When I first moved to the east coast, specifically, Mayberry, NH [ <- not its real name], I was driving a Subaru WRX with Blizzaks. While it did not love going triple digits on the open road, it was fearless in the face of weather. Which was important, because I wasn't used to driving in snow. Snow in Seattle = I stay home or I put on the Sorels and go tromp around for a while. Not as good an option out here, because there is so much more of it.
I drove two Fits (a 2007 and a 2011), neither with snow tires. I was a little more chicken about the snow, but was willing to go out in it. And I moved to Massachusetts in 2009, which meant better treated roads, faster, thus requiring less sacrifice to wait for cleared roads to venture out. But the i3 is, far and away, the least obviously practical winter choice of all the new vehicles I have ever bought. I can get Blizzaks for it, altho I'm not sure if I will bother.
The i3 (duh) has traction control. As T. and I drove out to Hudson, MA to go to Applebee's (blame him), a little over 10 miles each way, I noticed the biggest problem was getting moving again after stopping at a slushy intersection. And then, weirdly, it did not feel like it was the back wheels slipping. It felt like it was the front wheels. If you're thinking, that makes no sense at all, I wholeheartedly concur. Next time it happens, I'll pay closer attention and see if I change my mind.

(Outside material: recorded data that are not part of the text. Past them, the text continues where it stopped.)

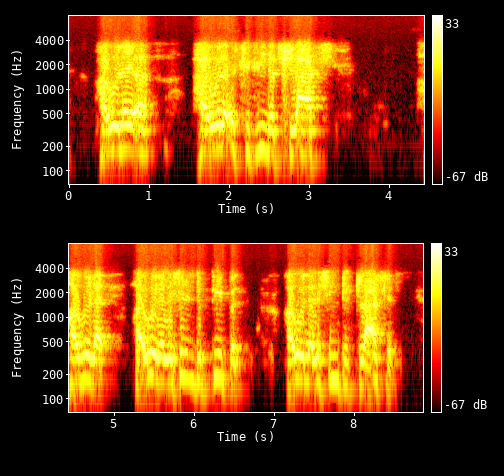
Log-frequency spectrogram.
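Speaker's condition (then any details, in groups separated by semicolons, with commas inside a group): Cerebral palsy; spastic type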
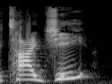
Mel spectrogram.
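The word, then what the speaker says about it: Tadhg: We've got Wendy Shea with One Goal, Sexy Tarding, I think, but it says it's pronounced Sexy Tai G, T-A-D-H-G, who knows, with a track called The Queen of the Carlo Town.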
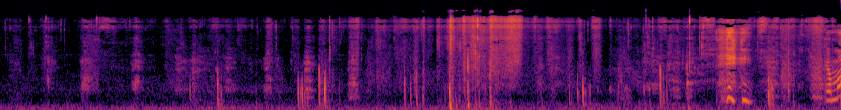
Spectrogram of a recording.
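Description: A golden retriever moving close by in snow: a scatter of small crunches and scuffs, with one louder knock and rustle about halfway through and a brief vocal sound near the end.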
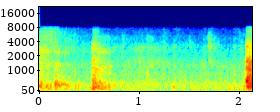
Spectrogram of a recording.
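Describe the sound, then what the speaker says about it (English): A single cough in a classroom during a math lesson: a sharp burst near the start, another around half a second, and a final loud one at the end, with quiet room noise between. "I don't know why you're staring me down with that cough."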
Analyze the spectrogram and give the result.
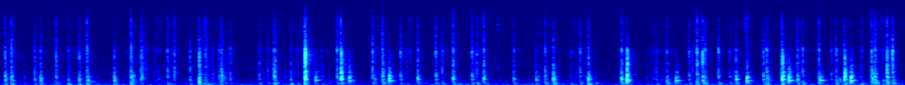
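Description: Fingertips tap rapidly and irregularly on a small, hollow cardboard Wasp Funko Pop box with a clear plastic window and the figure inside. The soft, dry taps are short and quiet with a hollow, low-mid knock, and they die away almost instantly.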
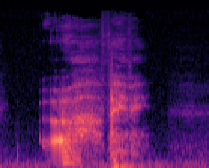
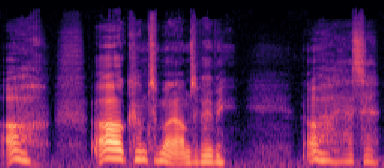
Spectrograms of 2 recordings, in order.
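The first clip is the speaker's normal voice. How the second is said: tender afterglow; 4 semitones higher, 6 dB louder than usual. Acted. Afterglow, calming down.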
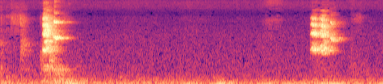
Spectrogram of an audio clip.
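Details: Indoor Senegal parrots, ten birds sharing a converted office; two short, rough calls about two and a half seconds apart, over low room hum.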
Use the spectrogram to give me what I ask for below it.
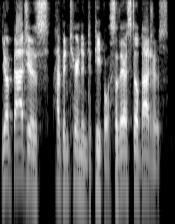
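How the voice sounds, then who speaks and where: A man playing a flustered young nobleman who tries to sound grand and formal, but keeps getting exasperated with his servant. The voice is mid-pitched and bright, with some edge to it. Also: normal speed, natural voice.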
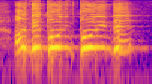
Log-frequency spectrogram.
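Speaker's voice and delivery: loud, high startled protest; dismayed surprise. Retold or imitated. Dreamer shocked that she didn't ask for money, high dismayed outburst. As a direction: gasp at your own mistake. Dismayed at her own words.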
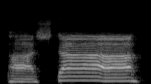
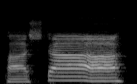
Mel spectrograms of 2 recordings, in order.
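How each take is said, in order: No difference in how they are said.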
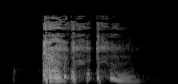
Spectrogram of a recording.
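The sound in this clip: A man clears his throat and coughs: one short, rough, throaty burst with a brief break in the middle, alone and fairly loud.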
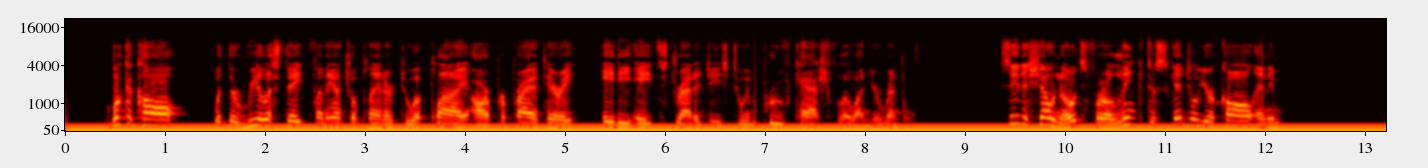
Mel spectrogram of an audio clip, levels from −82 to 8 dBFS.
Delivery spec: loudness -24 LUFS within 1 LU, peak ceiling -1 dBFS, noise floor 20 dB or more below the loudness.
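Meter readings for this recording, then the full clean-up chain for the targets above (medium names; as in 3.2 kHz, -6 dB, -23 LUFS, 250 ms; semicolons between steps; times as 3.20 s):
dropouts 5; longest dropout 4.4 ms; hum 50 Hz; highest harmonic 250 Hz; hum level -28 dBFS; loudness -28.0 LUFS; peak level -12.5 dBFS; loudness target -24.0 LUFS
-> interpolate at 5.77/6.88/7.43/9.93/11.96 s, 4.4 ms; hum notches 50/100/150/200/250 Hz; trim +4 dB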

The wonderful, instantaneous torque that makes it fun to startle passengers with jackrabbit starts is what causes the problem. Even at my most restrained, the traction control kicked in at some intersections.
Other than that, the i3 handled quite well on snowy roads. There were hills. There were curves. There were hills and curves. Of course, nothing is going to make you stop in a hurry, altho the ABS does help if you are about to overshoot, and then the traction control provides an assist with the inevitable sideways motion (once, when I almost overshot the turn onto Martin Street).

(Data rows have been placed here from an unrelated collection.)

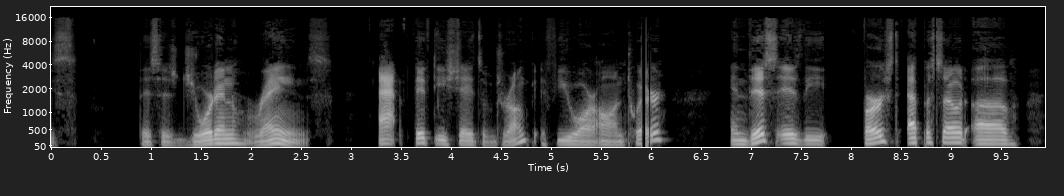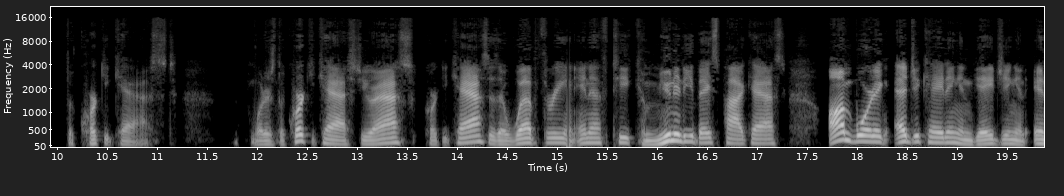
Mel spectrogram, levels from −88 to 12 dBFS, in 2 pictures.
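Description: Speech with three dropouts from corrupt frames being muted: the decoder rejected damaged compressed frames and the player substituted silence, so the sound cuts off abruptly rather than fading. The gaps are at 5.9 s for about 0.10 s, just after "if you are on", and at 8.83 s for 0.04 s, between "this is the first" and "of the", and at 15.08 s for 0.05 s. The longest gap suggests several consecutive frames were lost. Timing is preserved. On a waveform each gap is a flat line with sharp edges, and on a spectrogram it is an empty vertical band cutting across all frequencies.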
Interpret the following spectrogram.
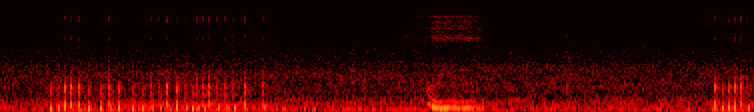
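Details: Pet pug asleep at home with its eyes half open, snoring comfortably: a fast, fluttering run of low rasping pulses for about two seconds, a pause with a short squeak, then the rhythmic snore resumes.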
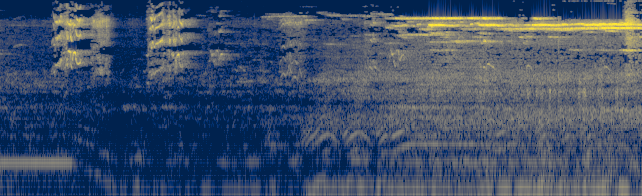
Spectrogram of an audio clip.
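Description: Birds call twice in the first few seconds. Then a heavy truck's engine grows steadily louder as it approaches, with a steady low hum and a high steady whine alongside it.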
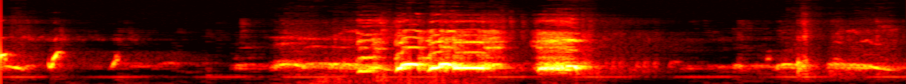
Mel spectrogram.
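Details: Calling male White-breasted Waterhen, played to lure birds: a few short flicked notes, then loud, harsh, nasal bursts lasting about two seconds, fading into softer low clucks.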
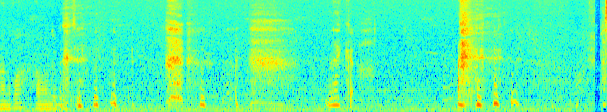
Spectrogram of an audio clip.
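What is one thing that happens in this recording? A young woman laughs softly, close by.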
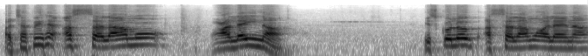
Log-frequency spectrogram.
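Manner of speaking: ordinary talk, nothing marked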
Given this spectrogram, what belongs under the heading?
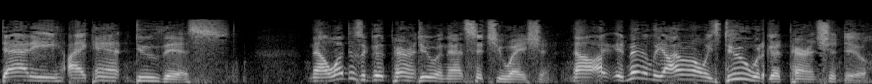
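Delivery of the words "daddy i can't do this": very slow crying, put-on crying child voice. Retelling a child's words over hard homework, imitating a crying child. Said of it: "He'll just be sitting there crying, saying".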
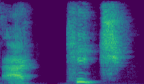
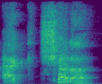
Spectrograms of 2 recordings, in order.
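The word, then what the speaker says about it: Akecheta: the butchering alas no if we take our pronunciation cues from everyone's authoritative welshman the name is act teach but uh at teach at uh not act Chetta not a cat shedder nor act someone wrote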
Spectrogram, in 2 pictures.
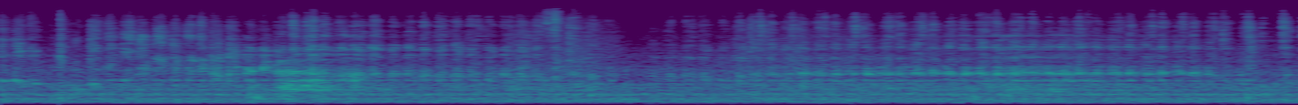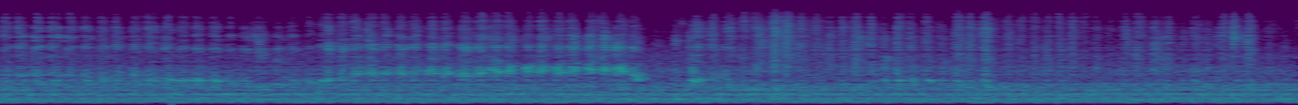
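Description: Close, continuous scrubbing and rubbing, with a brighter buzzy tone in two stretches of a few seconds each, over a steady low hum.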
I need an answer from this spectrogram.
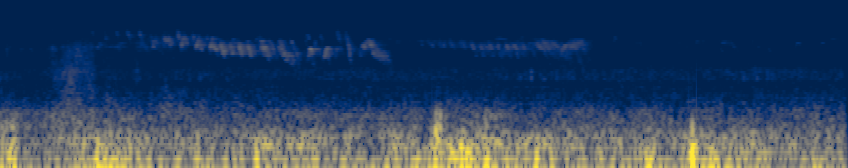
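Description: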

It was not windy today. I could imagine that a strong wind combined with snowy roads (sort of normal Nebraska weather, say) would be pretty tense.

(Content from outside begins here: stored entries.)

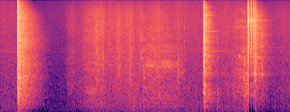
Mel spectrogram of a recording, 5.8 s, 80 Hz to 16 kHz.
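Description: A .177 Air Arms TX200 spring-piston air rifle fires once, a sharp crack with a short ringing decay. Handling noise follows, then a sharp click about four seconds in and a quick run of clicks about five seconds in.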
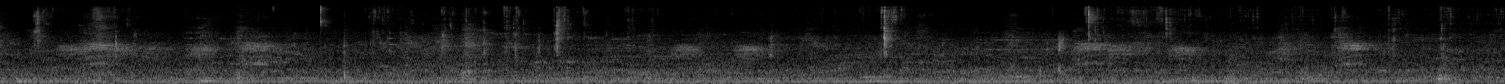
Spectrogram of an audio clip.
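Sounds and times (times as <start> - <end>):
man chewing: 0.0 - 6.7, 10.5 - 15.0.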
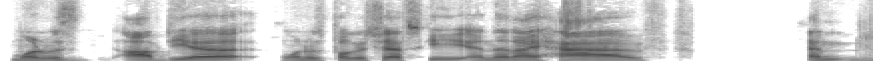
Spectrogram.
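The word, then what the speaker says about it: Pokusevski: And I'm also happy that I pronounced his name correctly on this podcast. – Pokushevsky? – Yeah, Pokushevsky.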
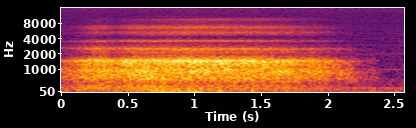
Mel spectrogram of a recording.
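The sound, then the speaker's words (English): A long, steady deep breath drawn in through the mouth on a count of three during a centering breathing exercise, an airy hiss lasting about two seconds that swells and then fades, fairly quiet, with no talking. “On the count of three, deep breath, please.”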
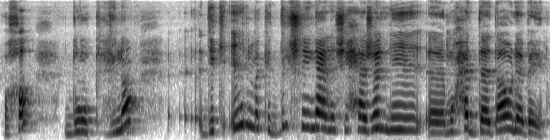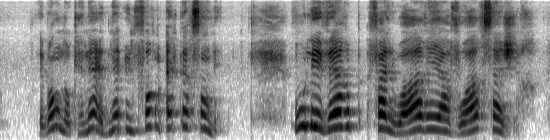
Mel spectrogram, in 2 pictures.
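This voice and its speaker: A young woman with a Moroccan accent teaching a grammar lesson for an exam. She mixes French with Moroccan Arabic, explains each point step by step and keeps asking if it is clear. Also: high-pitched, warm tone. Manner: switches between French and Moroccan Arabic, checks in with "c'est bon?". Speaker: teacher preparing students for nursing school entrance exams.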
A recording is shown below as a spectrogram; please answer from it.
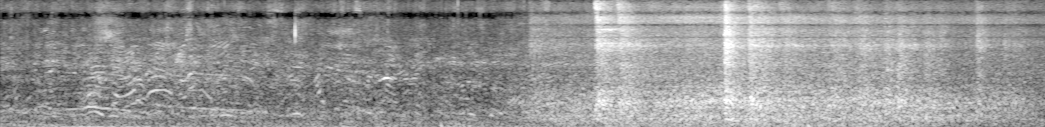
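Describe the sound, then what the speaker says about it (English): A subway train rattles and roars continuously from inside the car, with clattering wheel noise and a screeching squeal early on, growing louder and harsher halfway through as the train speeds along. "The subway ride back was disgusting"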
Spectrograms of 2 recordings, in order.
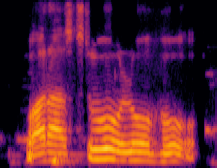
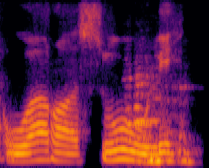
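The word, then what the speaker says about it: وَرَسُولُهُ: Ah, wa rasuluhu, ya kan? Yang benar itu. Tapi laki-laki itu bacanya Annallaha bari'um minal musyrikin wa rasulih.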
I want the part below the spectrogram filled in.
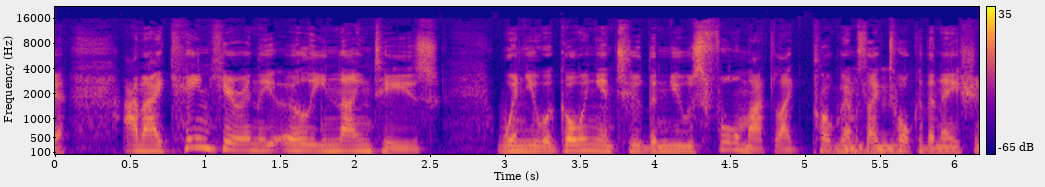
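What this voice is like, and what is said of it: British Welsh accent. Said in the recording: “nobody is interested in a British accent ... you grew up in Port Talbot, Wales in the UK”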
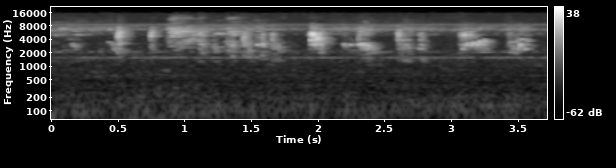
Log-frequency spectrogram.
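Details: Reed warbler singing actively: harsh, scratchy chattering bursts of high notes, short phrases tumbling one after another with brief gaps, loudest near the two-second mark, over a faint steady hum.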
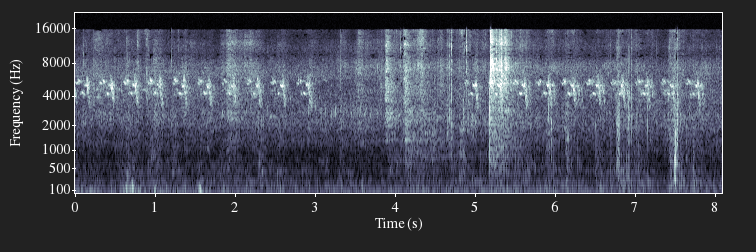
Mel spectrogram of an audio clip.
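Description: A small bird chirping in quick, repeated high notes, about four a second, with a pause in the middle. A short rustling hiss about five seconds in and a sharp click near the end.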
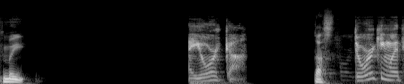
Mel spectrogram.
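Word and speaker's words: Mallorca: How do you pronounce Morca? It's me. Morca.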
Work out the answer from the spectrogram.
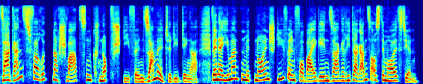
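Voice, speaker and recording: A cheerful old witch woman who gossips with relish, voiced by a woman reading aloud. She chatters on with a bright, lifted pitch. The sound is close and dry, with no room around it. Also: animated, moderate pace, few pauses, no echo, close to an everyday voice. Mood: chatty. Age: older.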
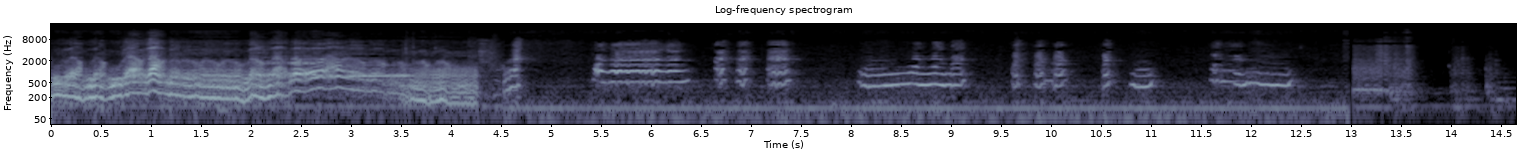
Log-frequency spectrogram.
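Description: A domestic cat giving a weird, long, wavering yowl that bends up and down in pitch for about four seconds. Then come several shorter cat calls, a second or less each, with pauses between them.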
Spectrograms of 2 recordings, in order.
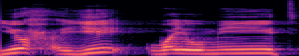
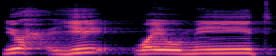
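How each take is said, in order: Both takes have the same delivery.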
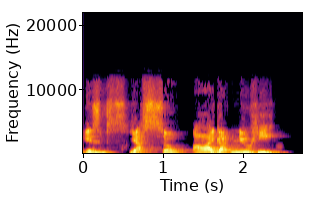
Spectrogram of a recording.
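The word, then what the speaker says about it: Nuheat: So I got new heat. New heat is spelled N-U-H-E-A-T.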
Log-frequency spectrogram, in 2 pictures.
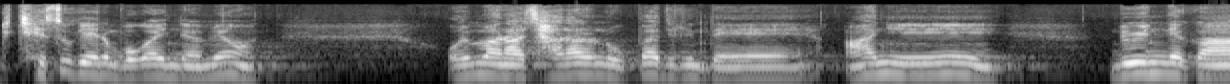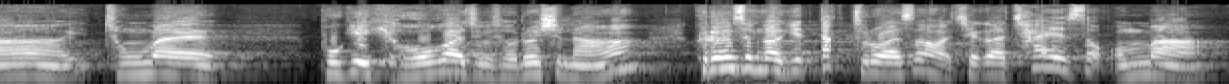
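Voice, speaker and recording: A woman's voice: medium pitch, a little slow. A middle-aged woman telling a personal testimony in church, acting out quoted dialogue with feeling. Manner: emotional storytelling, acts out quoted dialogue. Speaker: church member giving testimony. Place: church sanctuary. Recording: long hall reverb.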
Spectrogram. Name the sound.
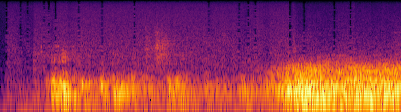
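thunderstorm sound effect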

I kept it under 30 mph there and back, because I am too skeered to go fast in the snow with my lovely new car. Which is no snow bunny, but is perfectly acceptable on snowy roads.